“We have two ears and one tongue so that we would listen more and talk less.” –Diogenes
Every measure of success in life stems from having successful relationships.
How is your marriage? How are your kids turning out? How successful are you in your career? Do you have close friendships and strong bonds with your parents, siblings, extended family? How well do you feel you know yourself? How much have you grown in consciousness? How connected do you feel with your creator?
For all of us, the answer to any of the above is linked to the amount and quality of our communication in that arena. Smarts, looks, creativity, wealth – none of those can take us all the way, because none of them are about how we interact with others.
Communication nourishes deep, rich, lasting personal and professional relationships. In my life, I have felt the most self-understanding and growth when I have had a regular writing practice, another form of communication. I also write to God sometimes, and like Aibileen in “The Help” it seems to be like putting the universe on speed dial. In my mind, prayer is talking and meditation is listening. As with most relationships, better to do more listening than talking.
Of course, appropriate communication is best. With babies, the Waldorf camp says to speak in rhyme and song, as they are nurtured by the sound and rhythm, not the words themselves. Warmth and truth are key components to communicating with anyone, God included. While a little sugar coating can go a long way, being false gets us nowhere.
I do not fully agree with the cliche: “If you don’t have anything nice to say, then don’t say anything at all.” Why? Because I believe it is always best to err on the side of communication.
If you are running behind on something at work or there is a glitch in a plan, write a note to the affected party, or better yet give them a call. This breeds trust, and it shows you care.
If you have a beef with your partner, TALK about it. Even if they do not like hashing things out, as long as your intent is to maintain harmony, they will appreciate it in the long run. It shows you care.
Ask questions. Of your colleagues, your kids, your mate, your friends, strangers, God. Listen to what they have to say. This helps you learn and grow, and it shows you care.
Write. Talk about your feelings with yourself. Keep a journal, or try a technique like Natalie Goldberg’s “Writing Down the Bones.” Your consciousness will grow like a weed.

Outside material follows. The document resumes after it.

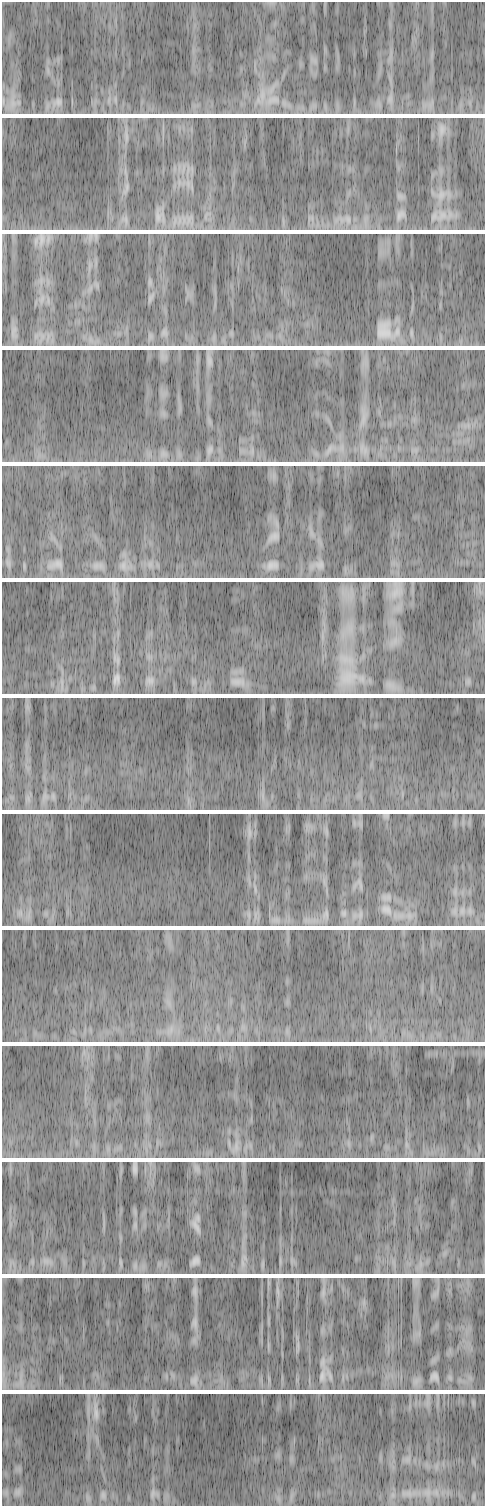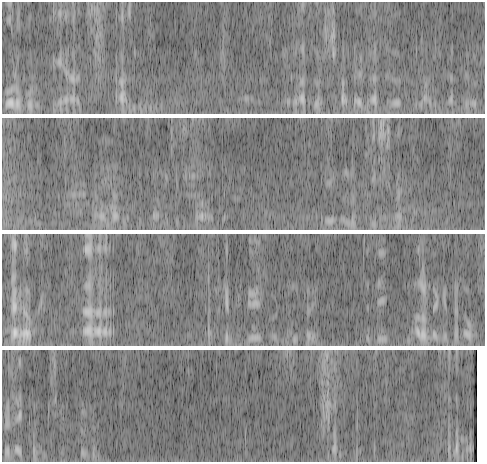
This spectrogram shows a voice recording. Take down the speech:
সম্মানিত ভিউয়ার্স আসসালামু আলাইকুম। যে যেখান থেকে আমার এই ভিডিওটি দেখছেন, সবাইকে আন্তরিক শুভেচ্ছা এবং অভিনন্দন। আমরা একটু ফলের মার্কেটে এসেছি। খুব সুন্দর এবং টাটকা, সতেজ এই মুহূর্তে গাছ থেকে তুলে নিয়ে আসছে এরকম ফল আমরা কিনতেছি। হুম? এই যে যে কী যেন ফল, এই যে আমার ভাই কিনতেছে। আসাদ ভাই আছে, আর বড় ভাই আছে। আমরা একসঙ্গে আছি হ্যাঁ? এবং খুবই টাটকা, সুস্বাদু ফল এই রাশিয়াতে আপনারা পাবেন। অনেক সুস্বাদু এবং অনেক ভালো ফল আপনারা পাবেন। এরকম যদি আপনাদের আরও নিত্য নতুন ভিডিও লাগে, অবশ্যই আমাকে জানাবেন, আমি আপনাদের, আরও নতুন ভিডিও দিব। আশা করি আপনাদের ভালো লাগবে হ্যাঁ। সে সম্পূর্ণ কিছু কিলোতে হিসাব হয় এবং প্রত্যেকটা জিনিসেরই ট্যাক্স প্রদান করতে হয়। হ্যাঁ এখানে ক্যাপসিকাম, মরিচ, ক্যাপসিকাম, বেগুন, এটা ছোট্ট একটা বাজার। হ্যাঁ এই বাজারে আপনারা এই সকল কিছু পাবেন। এই যে, এখানে এদের বড় বড় পেঁয়াজ, আলু, গাজর, সাদা গাজর, লাল গাজর অন্যান্য কিছু, অনেক কিছু পাওয়া যায়। এই হলো বিষয়। যাই হোক আজকের ভিডিও এই পর্যন্তই। যদি ভালো লাগে তাহলে অবশ্যই লাইক, কমেন্ট, শেয়ার করবেন। ভালো থাকবেন। আলাইকুম।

We all go through bumps in the road. Daily. For me, whatever area of life seems to be bumpiest has to do with how much, how clearly, and how warmly I have expressed myself and how present I have been in the listening.